BEGIN INPUT DATA

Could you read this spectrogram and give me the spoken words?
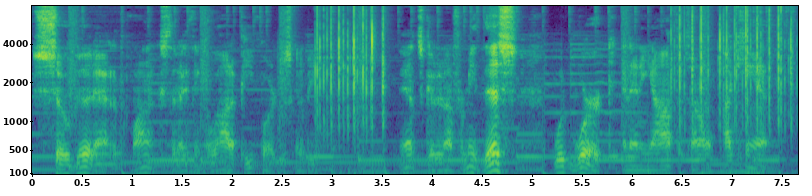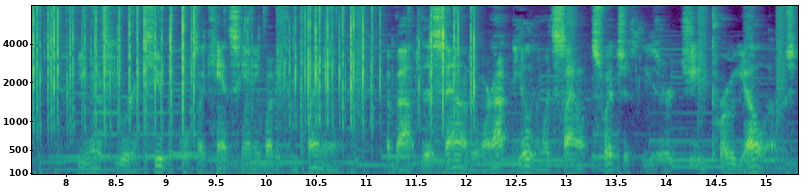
so good out of the box that I think a lot of people are just going to be, yeah, it's good enough for me. This would work in any office. I I can't, even if you were in cubicles, I can't see anybody complaining about this sound. And we're not dealing with silent switches. These are G Pro yellows.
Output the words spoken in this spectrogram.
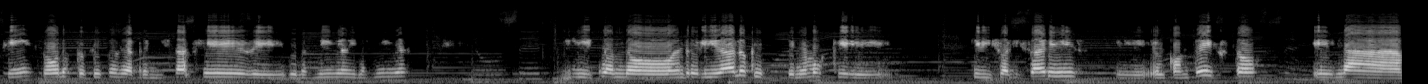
¿sí? Todos los procesos de aprendizaje de, de los niños y las niñas y cuando en realidad lo que tenemos que, visualizar es eh, el contexto, es la,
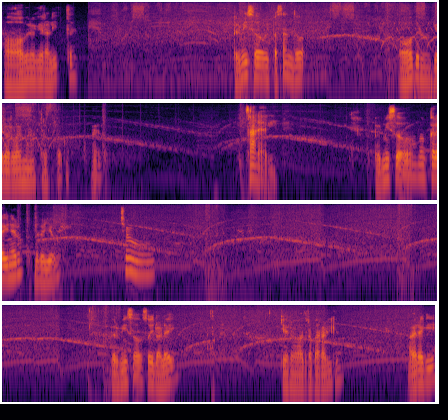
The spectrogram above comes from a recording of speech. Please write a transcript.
Oh, pero que era lista. Permiso, voy pasando. Oh, pero quiero robarme un poco. A ver. Sale aquí. Permiso, don carabinero, me lo llevo. Chau. Permiso, soy la ley. Quiero atrapar a alguien. A ver aquí.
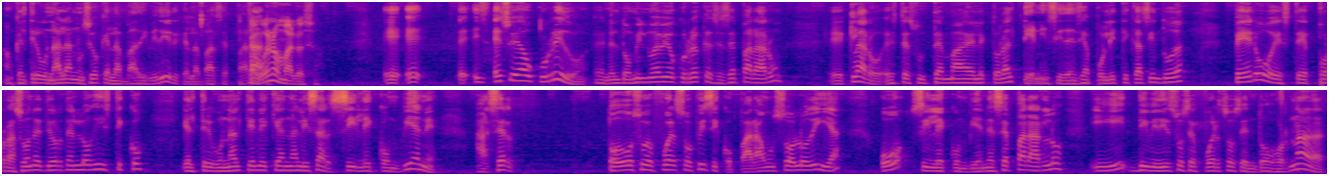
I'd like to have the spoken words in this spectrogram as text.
aunque el tribunal anunció que las va a dividir, que las va a separar. ¿Está bueno o malo eso? Eh, eh, eh, eso ya ha ocurrido. En el 2009 ocurrió que se separaron. Claro, este es un tema electoral, tiene incidencia política sin duda, pero este, por razones de orden logístico, el tribunal tiene que analizar si le conviene hacer todo su esfuerzo físico para un solo día o si le conviene separarlo y dividir sus esfuerzos en dos jornadas.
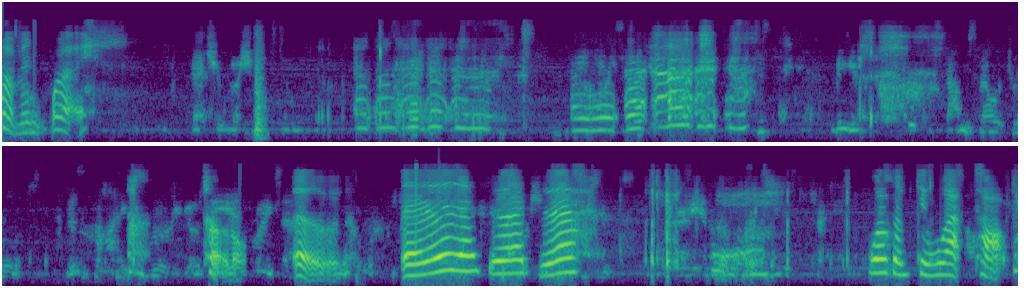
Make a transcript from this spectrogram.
Oh, man, why? That's your Russian. Be yourself. Stop and smell the tulips. Welcome to laptop.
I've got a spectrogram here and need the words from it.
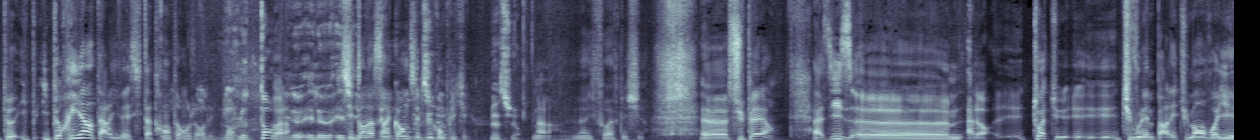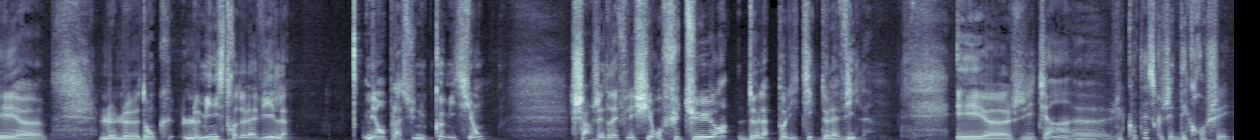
Il peut, il, peut- il peut rien t'arriver si tu as 30 ans aujourd'hui. Non, le temps Voilà. et le, et le- et Si tu en as 50, c'est plus compliqué. Bien sûr. Voilà, là, il faut réfléchir. Euh, super. Aziz, euh, alors, toi, tu, euh, tu voulais me parler, tu m'as envoyé euh, le, le- donc, le ministre de la Ville met en place une commission chargée de réfléchir au futur de la politique de la ville. Et euh, je dis, tiens, euh, quand est-ce que j'ai décroché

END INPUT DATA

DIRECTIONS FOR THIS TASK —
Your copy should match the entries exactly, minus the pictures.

EXERCISE RESPONSE —
Could you read this spectrogram and give me the spoken words?
so good out of the box that I think a lot of people are just going to be, yeah, it's good enough for me. This would work in any office. I I can't, even if you were in cubicles, I can't see anybody complaining about this sound. And we're not dealing with silent switches. These are G Pro yellows.
Output the words spoken in this spectrogram.
¿sí? Todos los procesos de aprendizaje de, de los niños y las niñas y cuando en realidad lo que tenemos que, visualizar es eh, el contexto, es la,
The spectrogram above comes from a recording of speech. Please write a transcript.
Oh, pero que era lista. Permiso, voy pasando. Oh, pero quiero robarme un poco. A ver. Sale aquí. Permiso, don carabinero, me lo llevo. Chau. Permiso, soy la ley. Quiero atrapar a alguien. A ver aquí.
I'd like to have the spoken words in this spectrogram as text.
aunque el tribunal anunció que las va a dividir, que las va a separar. ¿Está bueno o malo eso? Eh, eh, eh, eso ya ha ocurrido. En el 2009 ocurrió que se separaron. Claro, este es un tema electoral, tiene incidencia política sin duda, pero este, por razones de orden logístico, el tribunal tiene que analizar si le conviene hacer todo su esfuerzo físico para un solo día o si le conviene separarlo y dividir sus esfuerzos en dos jornadas.
Make a transcript from this spectrogram.
Oh, man, why? That's your Russian. Be yourself. Stop and smell the tulips. Welcome to laptop.
I've got a spectrogram here and need the words from it.
Il peut, il, peut- il peut rien t'arriver si tu as 30 ans aujourd'hui. Non, le temps Voilà. et le, et le- et Si tu en as 50, c'est plus compliqué. Bien sûr. Voilà, là, il faut réfléchir. Euh, super. Aziz, euh, alors, toi, tu, euh, tu voulais me parler, tu m'as envoyé euh, le, le- donc, le ministre de la Ville met en place une commission chargée de réfléchir au futur de la politique de la ville. Et euh, je dis, tiens, euh, quand est-ce que j'ai décroché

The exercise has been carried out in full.